A breakdown in ties threatens to hinder or even paralyse attempts to lure the Taliban to the negotiating table. That’s a key goal of the United States and its allies as they work for a peaceful solution in Afghanistan ahead of the final pullout of foreign combat forces in 20 months.
Afghanistan and its international backers consider Pakistan a critical player in bringing the Taliban and other militant groups into peace talks. Pakistan holds dozens of Taliban prisoners and has been accused of backing the insurgents in an effort to be able to exert influence in Afghanistan after foreign troops leave.
A senior Pakistan official said, however, that Islamabad remained committed to reconciliation.
That’s why Pakistan recently released 26 Afghan Taliban prisoners from its jails, said the official, who spoke on condition of anonymity because he was not authorised to speak publicly. Pakistan remains in contact with members of the Taliban who have been empowered to talk about reconciliation, he said.
A failure to bring peace could endanger the stability of Afghanistan and much of the region, including Pakistan, which is fighting its own domestic Taliban insurgency.
“We have told the Pakistanis that they should support peace in Afghanistan not only for the sake of the Afghan people, but for their own sake,” Afghan Foreign Ministry spokesman Janan Mosazai told The Associated Press in an interview today.
He said Afghanistan wants a close, broad, strategic relationship with Pakistan, “but one between two equal independent sovereign states, nothing less.”
Pakistan, Mosazai said, is constantly shifting its position. Islamabad should be “supporting the Afghan peace process in a more meaningful way and having an independent bilateral relationship that is not based on a delusional desire to control Afghanistan.”
So far, Afghanistan has been unsuccessful in getting militants to negotiate peace and needs Pakistan’s help. Afghan President Hamid Karzai has urged the Taliban to work out a political resolution to the war and has backed a plan for the Taliban to open an office in the Gulf state of Qatar.

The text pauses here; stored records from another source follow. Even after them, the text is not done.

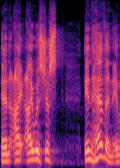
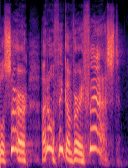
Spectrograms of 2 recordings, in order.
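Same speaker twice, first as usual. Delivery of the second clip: put-on little squeaky teenage voice, swooping pitch; 3 semitones higher than usual. Retelling his reply to a teacher as a boy, in a squeaky adolescent voice. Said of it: "my little adolescent squeaky voice".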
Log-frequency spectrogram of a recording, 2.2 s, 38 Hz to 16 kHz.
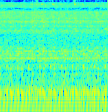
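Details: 2001 Chevy Suburban with 261,000 miles, just started after sitting, on a possibly weak battery: deep V8 idle with an uneven, lumpy pulse. Rough idle; owner suspects possibly old, bad gas but says it could be multiple things.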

Publicly, the Taliban have long refused to speak directly with Karzai or his government, which they view as a puppet of foreign powers.